Experimental feature

Listen to this article

Experimental feature

The 300th anniversary of the birth of Carl Linnaeus, the father of biological classification, has inspired commemorative exhibitions around the world. But few are likely to achieve as successful a synthesis of historical scholarship with contemporary art and science as Mark Dion’s show at the Natural History Museum.

Dion, an American installation artist who has been playing for 20 years with the relationship between culture and nature, was a great choice for this commission. He collects scientific antiques and some of his own possessions feature in the opening section of Systema metropolis, a lively view of Linnaeus as a collector and classifier of plants and animals. Although he lived and died in Sweden, most of his scientific specimens ended up with the Linnean Society of London – sold off by his impoverished widow to a wealthy English botanist.
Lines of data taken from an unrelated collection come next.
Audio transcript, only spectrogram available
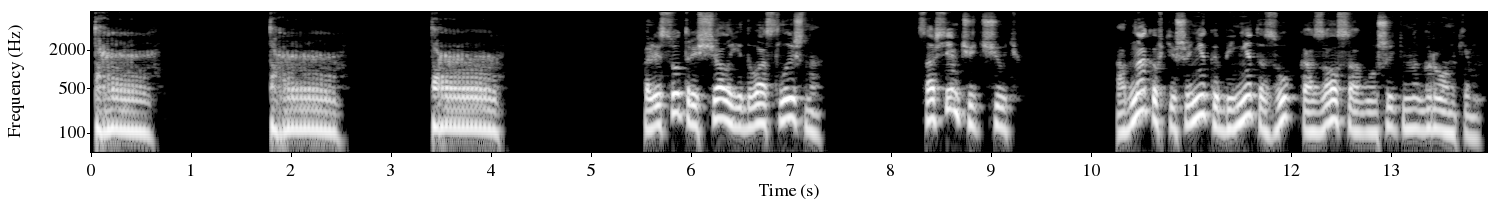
Трррр. Трррр. Трррр. Колесо трещало едва слышно. Совсем чуть-чуть. Однако в тишине кабинета звук казался оглушительно громким.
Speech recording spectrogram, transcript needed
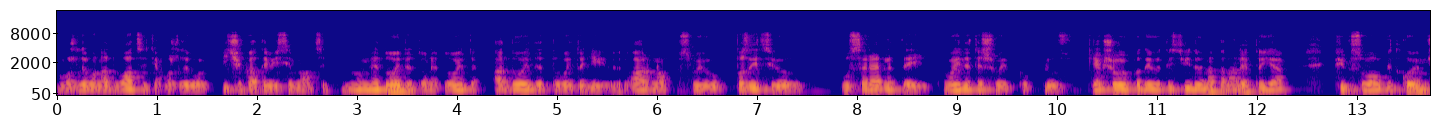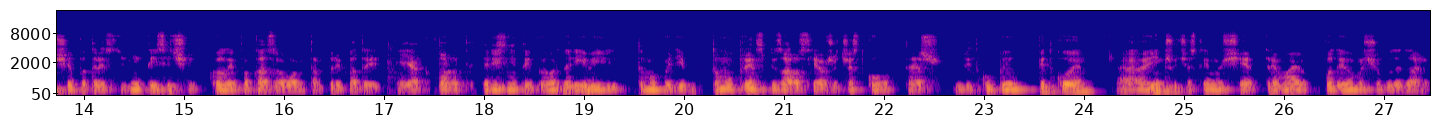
можливо, на 20, а можливо, і чекати 18. Ну не дойде, то не дойде. А дойде, то ви тоді гарно свою позицію усередните і вийдете швидко в плюс. Якщо ви подивитесь відео на каналі, то я фіксував біткоін ще по 31 тисячі, коли показував вам там приклади, як ставити різні типи ордерів і тому подібне. Тому, в принципі, зараз я вже частково теж відкупив біткоін, а іншу частину ще тримаю. Подивимося, що буде далі.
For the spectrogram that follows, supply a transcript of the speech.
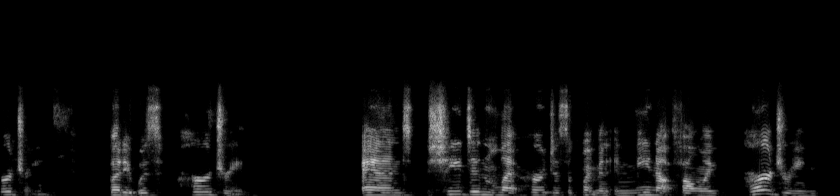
her dream, but it was her dream. And she didn't let her disappointment in me not following her dream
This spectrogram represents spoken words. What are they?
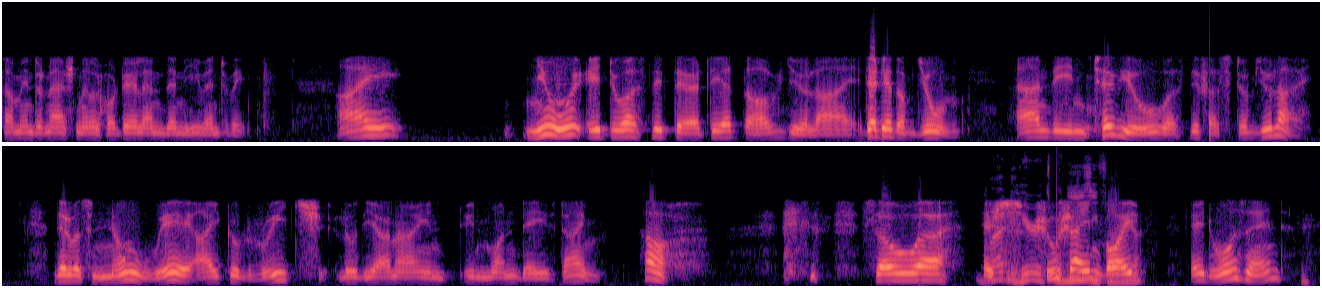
some international hotel, and then he went away. I knew it was the 30th of July, 30th of June, and the interview was the 1st of July. There was no way I could reach Ludhiana in, in one day's time. Oh. so, uh, a Glad to hear it's been shoeshine boy. It wasn't.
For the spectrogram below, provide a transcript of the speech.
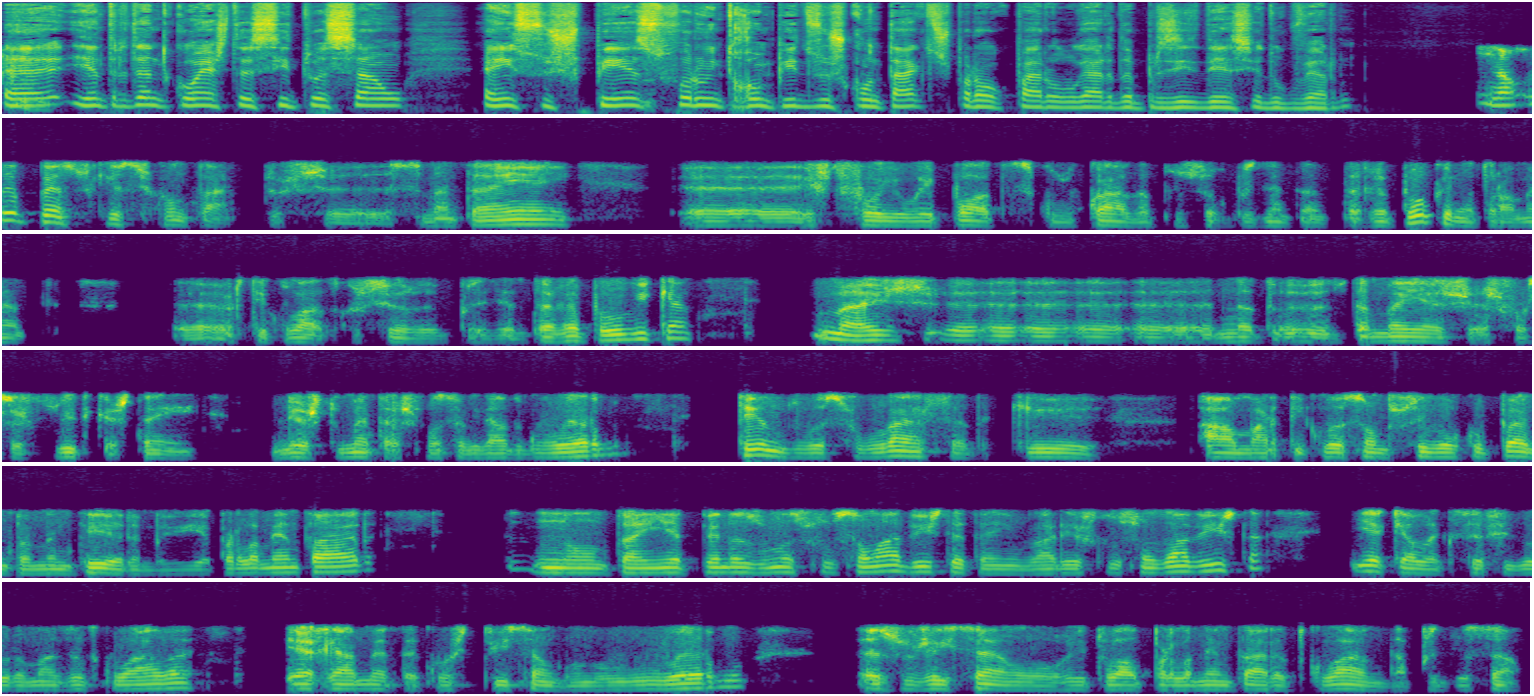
Uh, entretanto, com esta situação em suspenso, foram interrompidos os contactos para ocupar o lugar da presidência do governo? Não, eu penso que esses contactos uh, se mantêm. Uh, isto foi uma hipótese colocada pelo seu representante da República, naturalmente eh, articulado com o Sr. Presidente da República, mas uh, na, também as, as, forças políticas têm, neste momento, a responsabilidade do governo, tendo a segurança de que há uma articulação possível com o para manter a maioria parlamentar, não tem apenas uma solução à vista, tem várias soluções à vista, e aquela que se afigura mais adequada é realmente a constituição do novo governo, a sujeição ao ritual parlamentar adequado da apresentação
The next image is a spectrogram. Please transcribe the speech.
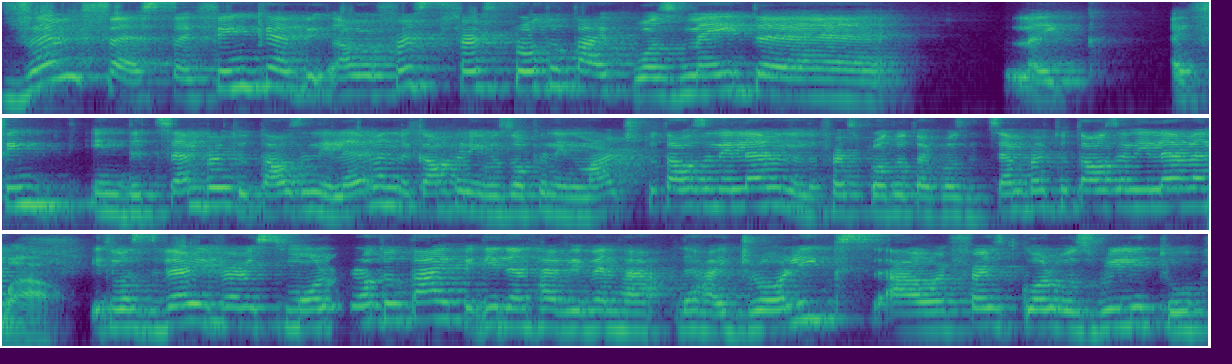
Very fast. I think uh, our first first prototype was made uh, like I think in December 2011, the company was open in March 2011, and the first prototype was December 2011. Wow. It was very, very small prototype. It didn't have even the hydraulics. Our first goal was really to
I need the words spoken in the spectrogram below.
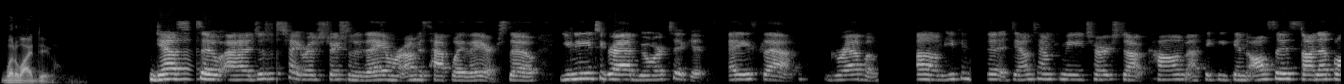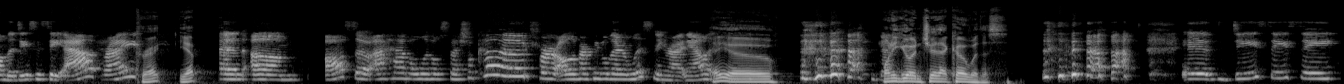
what do I do? Yeah, so I just checked registration today and we're almost halfway there. So you need to grab your tickets ASAP. Grab them. Um, you can do it at downtowncommunitychurch.com. I think you can also sign up on the DCC app, right? Correct. Yep. And um, also, I have a little special code for all of our people that are listening right now. Heyo. Why don't you go ahead and share that code with us? it's DCC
The society’s premises in Burlington House, Piccadilly, are not spacious enough to mount a big public display, so it has lent some of Linnaeus’s precious pressed plants, associated notebooks and his extraordinary tall, thin herbarium cabinet to the Natural History Museum show. After this historical introduction, installations created by Dion with the museum’s scientists show the diversity of wildlife in contemporary London. Plants and animals appear alive and dead – preserved, pickled, photographed – alongside artistic mock-ups of the labs in which they are studied and classified.

Dion focused on some of the dirtiest parts of London. He drove an electric car west from St Paul’s Cathedral along the A40, the road with the worst air quality in the capital, and used DNA analysis to identify 20 species of flying insects from their remains splattered on the vehicle. He took two patches of turf from a polluted site in east London that will be part of the 2012 Olympic Park – and has grown luxuriant arrays of greenery under sunlamps.

Within a semi-transparent plastic polytunnel, Dion displays a haul of creatures trapped in the water intake filters at Kingsnorth power station on the Thames estuary. Inside glass bottles are fish ranging from a seahorse to a baby leopard shark. Alongside these natural wonders is a colourful array of human detritus collected at the same site, from drink cans to plastic ducks.

Tel 20 7942 5000

Get alerts on Life & Arts when a new story is published

Copyright The Financial Times Limited 2019. All rights reserved.

Comments have not been enabled for this article.

Follow the topics in this article